WHAT TO WORK ON
Nothing but the lines from the one containing "I have a spectrogram" through the last line of the records below should be copied, exactly and without pictures.

##### MATERIAL SUPPLIED #####

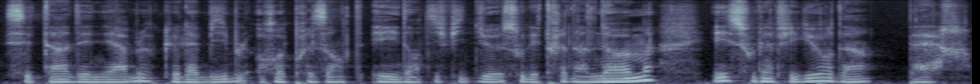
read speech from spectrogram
c'est indéniable que la Bible représente et identifie Dieu sous les traits d'un homme et sous la figure d'un père.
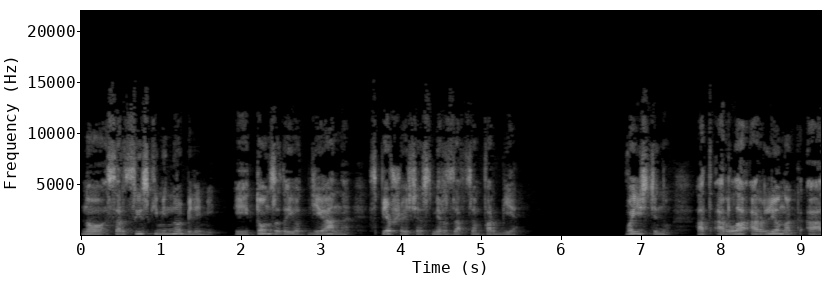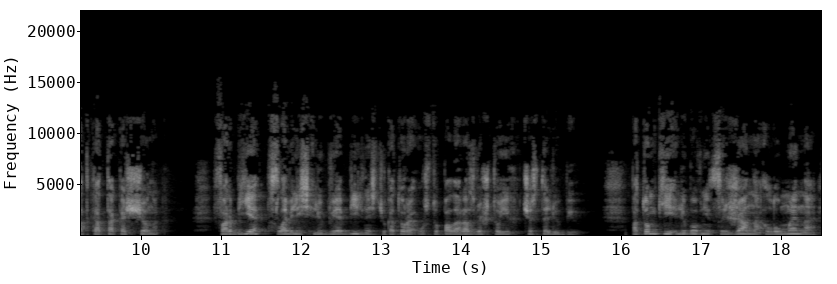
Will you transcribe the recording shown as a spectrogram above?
но с арцийскими нобелями, и тон задает Диана, спевшаяся с мерзавцем Фарбье. Воистину, от орла орленок, а от кота кощенок. Фарбье славились любвеобильностью, которая уступала разве что их честолюбию. Потомки любовницы Жана Лумена,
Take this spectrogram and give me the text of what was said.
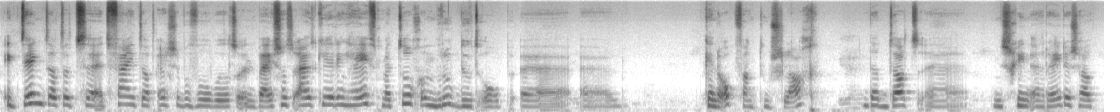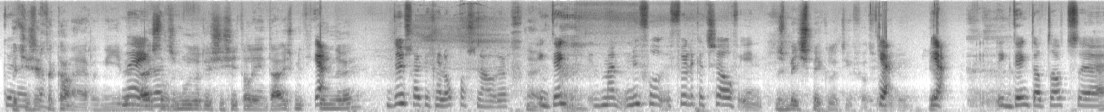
Ik denk dat het, eh, het feit dat Esther bijvoorbeeld een bijstandsuitkering heeft, maar toch een beroep doet op kinderopvangtoeslag, dat dat misschien een reden zou kunnen Dat je zegt dat kan eigenlijk niet. Je bent Nee, bijstandsmoeder, dus je zit alleen thuis met Ja. kinderen. Dus heb je geen oppas nodig. Nee. Ik denk, maar nu vul, vul ik het zelf in. Dat is een beetje speculatief wat we Ja, doen. Ja, ik denk dat dat, eh,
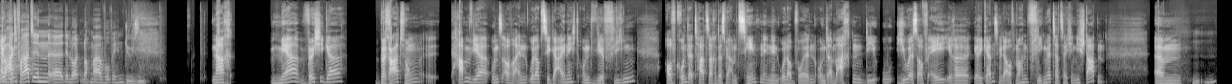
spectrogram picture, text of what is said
Aber gut. Hagen, verrate den, äh, den Leuten noch mal, wo wir hindüsen. Nach mehrwöchiger Beratung äh, haben wir uns auf ein Urlaubsziel geeinigt und wir fliegen aufgrund der Tatsache, dass wir am 10. in den Urlaub wollen und am 8. die US of A ihre, ihre Grenzen wieder aufmachen, fliegen wir tatsächlich in die Staaten. Ähm, Mhm.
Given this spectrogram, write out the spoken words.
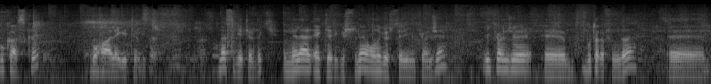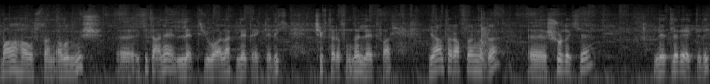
Bu kaskı bu hale getirdik. Nasıl getirdik? Neler ekledik üstüne onu göstereyim ilk önce. İlk önce e, bu tarafında e, Bauhaus'tan alınmış e, iki tane led, yuvarlak led ekledik. Çift tarafında led var. Yan taraflarına da e, şuradaki ledleri ekledik.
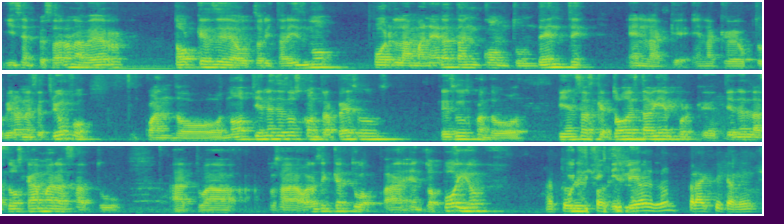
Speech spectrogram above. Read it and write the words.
y se empezaron a ver toques de autoritarismo por la manera tan contundente en la que, en la que obtuvieron ese triunfo. Cuando no tienes esos contrapesos, Jesús, cuando piensas que todo está bien porque tienes las dos cámaras a tu, a tu, pues ahora sí que a tu, en tu apoyo. A tu pues disposición, ¿no? Prácticamente.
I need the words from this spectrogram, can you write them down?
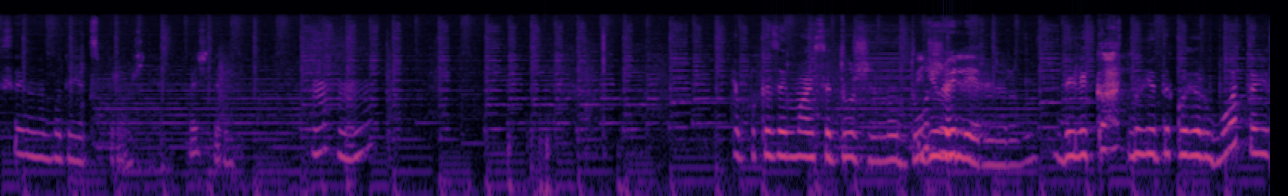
Все вона буде як справжня. Бачите? Угу. Я поки займаюся дуже, ну дуже Ювелірно роблю. делікатною такою роботою.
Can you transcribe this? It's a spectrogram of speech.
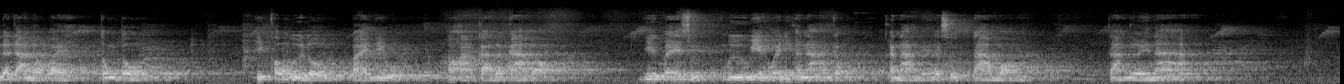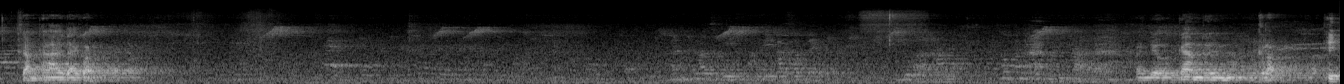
แล้วดันออกไป ตรงๆพลิกข้อมือลงปลายนิ้วเข้าหากันแล้วกางออก ยืดไปให้สุดมือเหวี่ยงไว้ที่ขนานกับขนานเลยแล้วสุดตามองตาเงยหน้าจำท่าให้ได้ก่อนอันเดียวกล้ามเดินกลับพลิก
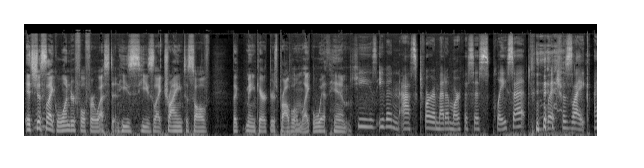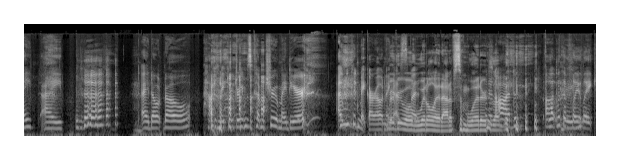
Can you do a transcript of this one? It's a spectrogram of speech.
it's just like wonderful for Weston. He's he's like trying to solve the main character's problem like with him. He's even asked for a metamorphosis playset, which was like, I, I, I don't know how to make your dreams come true, my dear. I, we could make our own, I Maybe guess. we'll but whittle it out of some wood or something. odd, What odd with the plate like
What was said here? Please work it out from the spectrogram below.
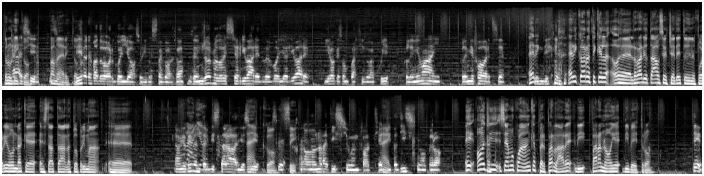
Te lo Eh, dico. sì, fa sì. merito. Io ne vado orgoglioso di questa cosa. Se un giorno dovessi arrivare dove voglio arrivare, dirò che sono partito da qui con le mie mani, con le mie forze. E, ri- Quindi e ricordati che il, eh, il Radio Tauser ci ha detto in fuori onda che è stata la tua prima... eh, la mia prima Radio. intervista radio, sì. Ecco, sì. Sono onoratissimo infatti, Ecco. agitatissimo però. E oggi siamo qua anche per parlare di Paranoie di vetro. Sì, il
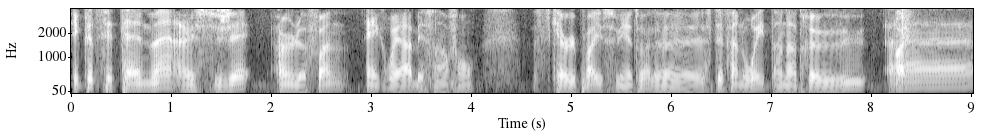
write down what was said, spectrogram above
Écoute, c'est tellement un sujet, un, le fun, incroyable et sans fond. Scary Price, souviens-toi, Stéphane Waite en entrevue à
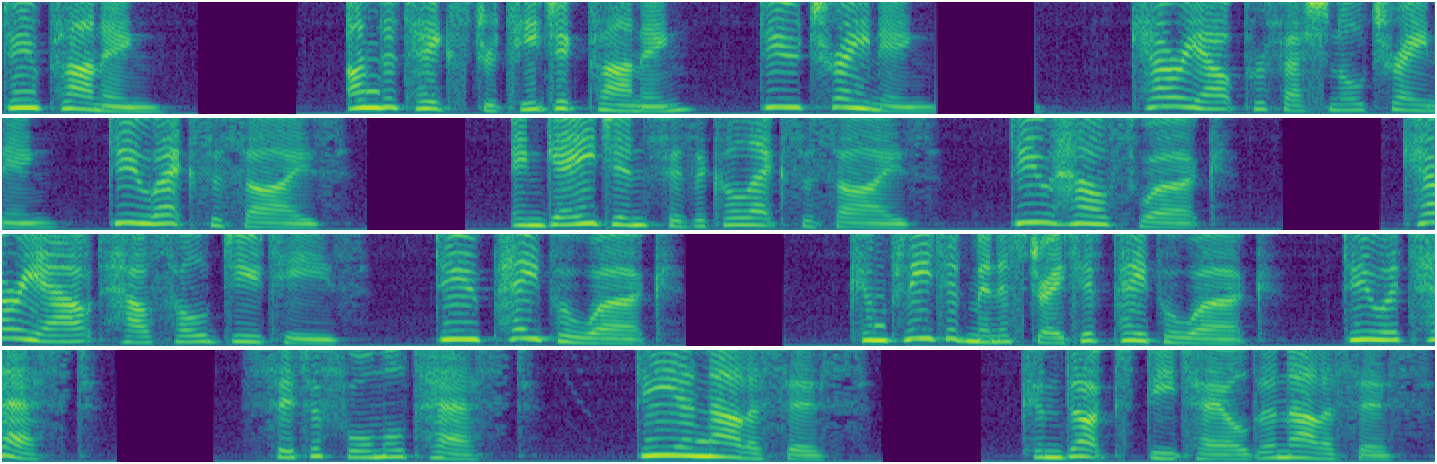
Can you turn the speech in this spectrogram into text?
Do planning. Undertake strategic planning. Do training. Carry out professional training. Do exercise. Engage in physical exercise. Do housework. Carry out household duties. Do paperwork. Complete administrative paperwork. Do a test. Sit a formal test. D. Analysis. Conduct detailed analysis.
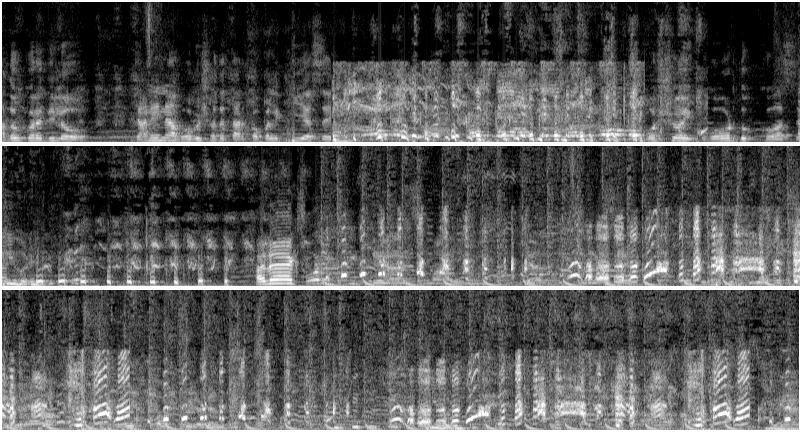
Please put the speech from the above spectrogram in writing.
আদর করে দিল। জানি না ভবিষ্যতে তার কপালে কি আছে। অবশ্যই ঘোর দুঃখ আছে ওরে কি dance, my dance দেখছি, দেখছেন? নতুন নতুন বিয়ে হচ্ছে, আহ, মুখ ফলক করে dance দিচ্ছে। হ্যাঁ।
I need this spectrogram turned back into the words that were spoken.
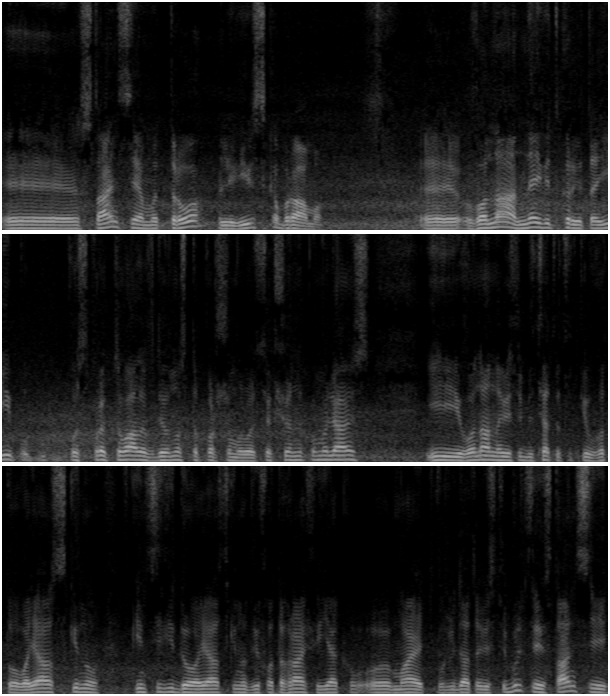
е, станція метро Львівська брама. Е, Вона не відкрита. Її спроектували в 91-му році, якщо я не помиляюсь. І вона на 80% готова. Я скину в кінці відео, я скину дві фотографії, як е, мають виглядати вестибюль цієї станції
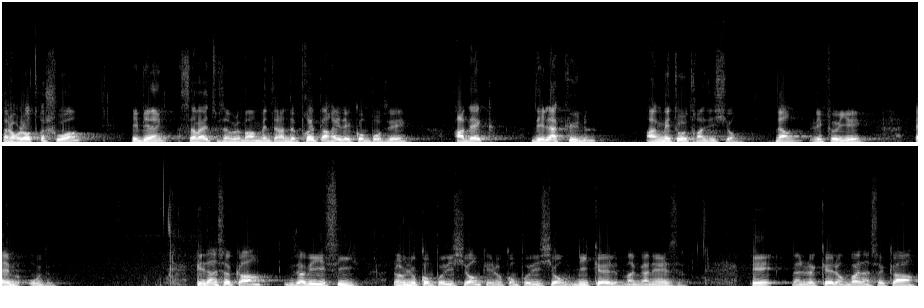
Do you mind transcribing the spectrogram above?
Alors l'autre choix, eh bien, ça va être tout simplement maintenant de préparer des composés avec des lacunes en métaux de transition dans les feuillets MO2. Et dans ce cas, vous avez ici une composition qui est une composition nickel-manganèse et dans laquelle on va dans ce cas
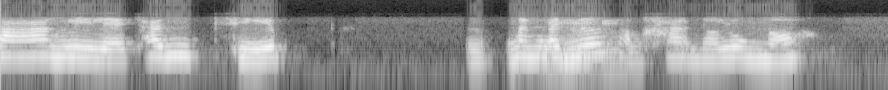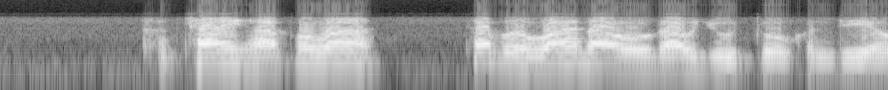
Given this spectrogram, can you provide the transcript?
สร้าง relationship มันเป็นเรื่องสำคัญเนาะลุงเนาะใช่ครับ เพราะว่าถ้าเผื่อว่าเราเราอยู่ตัวคนเดียว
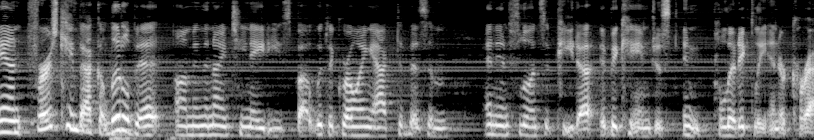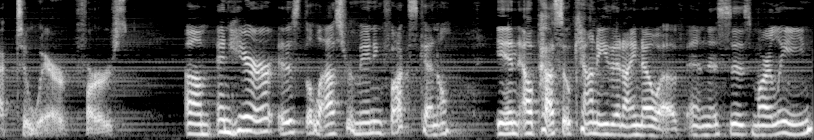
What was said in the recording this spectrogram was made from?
And FERS came back a little bit um, in the 1980s, but with the growing activism and influence of PETA, it became just in politically incorrect to wear furs. Um, and here is the last remaining fox kennel in El Paso County that I know of. And this is Marlene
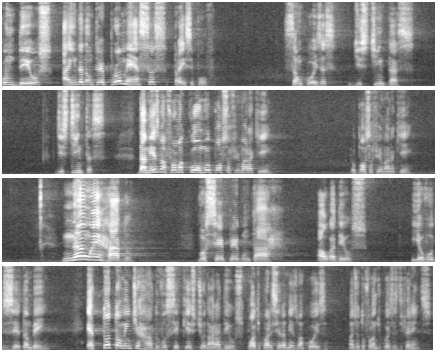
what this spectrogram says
com Deus ainda não ter promessas para esse povo. São coisas distintas. Distintas. Da mesma forma como eu posso afirmar aqui. Eu posso afirmar aqui. Não é errado você perguntar algo a Deus. E eu vou dizer também, é totalmente errado você questionar a Deus. Pode parecer a mesma coisa, mas eu estou falando de coisas diferentes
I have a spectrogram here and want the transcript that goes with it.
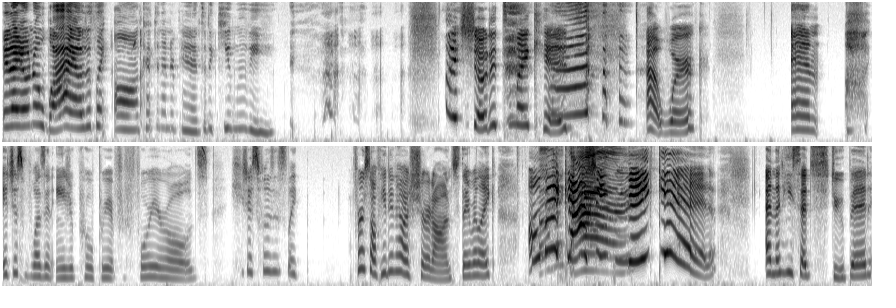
and I don't know why. I was just like, "Oh, Captain Underpants, what a cute movie." I showed it to my kids at work and ah, it just wasn't age appropriate for 4-year-olds. He just was just like First off, he didn't have a shirt on, so they were like, "Oh my my gosh, he's naked!" And then he said stupid,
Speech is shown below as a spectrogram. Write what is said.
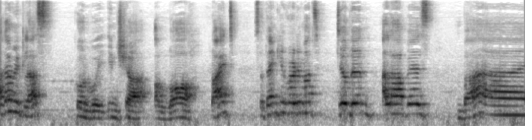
আগামী ক্লাস করবই ইনশা আল্লাহ right so thank you very much till then আল্লাহ হাফেজ বাই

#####

REPLY
I have a spectrogram here and want the transcript that goes with it.
and I don't know why. I was just like, "Oh, Captain Underpants, what a cute movie." I showed it to my kids at work and ah, it just wasn't age appropriate for 4-year-olds. He just was just like First off, he didn't have a shirt on, so they were like, "Oh my my gosh, he's naked!" And then he said stupid,
Speech is shown below as a spectrogram. Write what is said.
আগামী ক্লাস করবই ইনশা আল্লাহ right so thank you very much till then আল্লাহ হাফেজ বাই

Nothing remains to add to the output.